Farmingdale Mayor Ralph Ekstrand (second from right) with members of his village staff celebrating New Year's 2020.
For more than 40 years, Ralph Ekstrand ’78P has served the Village of Farmingdale, NY, a community he has grown to love.
In 2012, he was elected mayor of the Long Island hamlet, a position he holds to this day. Since 1980, he and fellow St. John’s alumnus Vincent Conte ’79P have run Moby Drugs, a full-service retail pharmacy that also provides pharmaceutical services to agencies and nursing facilities.
Since the COVID-19 outbreak, Mayor Ekstrand has seen his two roles line up perfectly, as he strives to protect the health and welfare of his community on a daily basis. “Getting people to social distance and wear masks was a challenge,” he recalled. Life became much easier as the public began to educate themselves. “When they first heard about it, people thought it was like the flu,” Mayor Ekstrand noted.
He stayed in constant contact with his constituents, sharing critical information and providing tips for prevention. The village purchased more than 5,000 masks and distributed them on the Village Green on successive weekends in the early days of the pandemic.
Finding it nearly impossible to stock the pharmacy with masks, hand sanitizer, thermometers, and alcohol, Mayor Ekstrand noted that with a dearth of available supplies, educating the public was imperative. “Now we have nine out of 10 people wearing masks. Everyone has made adjustments.” Thankfully, cases of COVID-19 have fallen drastically in Farmingdale, reflecting the statewide trend.
A native of Tottenville, Staten Island, Mayor Ekstrand attended the Queens, NY, campus of St. John’s and lived off campus rather than commute from home. He earned his Bachelor of Science degree in Pharmacy, which at that time was a five-year program, and joined the Alpha Phi Delta fraternity.

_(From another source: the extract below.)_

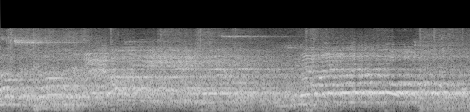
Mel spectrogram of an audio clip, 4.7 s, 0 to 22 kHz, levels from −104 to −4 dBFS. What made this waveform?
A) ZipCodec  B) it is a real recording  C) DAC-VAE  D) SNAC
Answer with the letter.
B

“Those were great times,” he said. “I had a phenomenal experience and was able to work my way through St. John’s at co-op pharmacies throughout New York City.”
Mayor Ekstrand named the late Henry Eisen, Ph.D., Professor Emeritus of Pharmacy, as a mentor. He recalled Dr. Eisen as an excellent instructor who was instrumental in his development as a pharmacist.
Upon graduation, he was hired full-time at the co-op pharmacy, where he stayed for two years before he and Mr. Conte purchased Moby Drugs. Mayor Ekstrand enjoyed working in Farmingdale so much that he decided to settle there; he eventually married and raised three children. In 2008, Mayor Ekstrand and Mr. Conte sold the pharmacy. They still serve as supervising pharmacists, which he noted gives the community a sense of continuity and trust.
Mayor Ekstrand immerses himself in community life, serving as President and Board member of the Farmingdale Breakfast Rotary Club and the Farmingdale Chamber of Commerce. Among his many other involvements, he is former Chairman of the Board and current Chairman of the Finance Committee of the Farmingdale United Methodist Church.
The ideal and importance of public service was passed on to Mayor Ekstrand by his parents, who were very active in the Tottenville community. He is also an Eagle Scout, which imprinted upon him the value of community involvement.
In 2008, when a position became available on the Village of Farmingdale Board of Trustees, community members encouraged Mayor Ekstrand to run, and he won a seat. Four years later, his predecessor retired, and again, community leaders supported his candidacy. He has won two terms as mayor and is running for a third. The election will be held this September.
Mayor Ekstrand relies on advice and counsel from his village staff and peers within state trade organizations, but he knows the buck stops with him. “I listen to their advice and make the best decisions I can, although they may not be the most popular. I always ask, ‘Will it benefit everyone?’ and ‘Is it fair to everyone?’”
Public service has been a cornerstone of Mayor Ekstrand’s life—and he would not have it any other way. “I put up with the criticism, and I treasure the compliments,” he observed. “They keep me going. I try to do the right thing, knowing full well you can’t satisfy everyone. I have to know in my heart it’s the best decision.”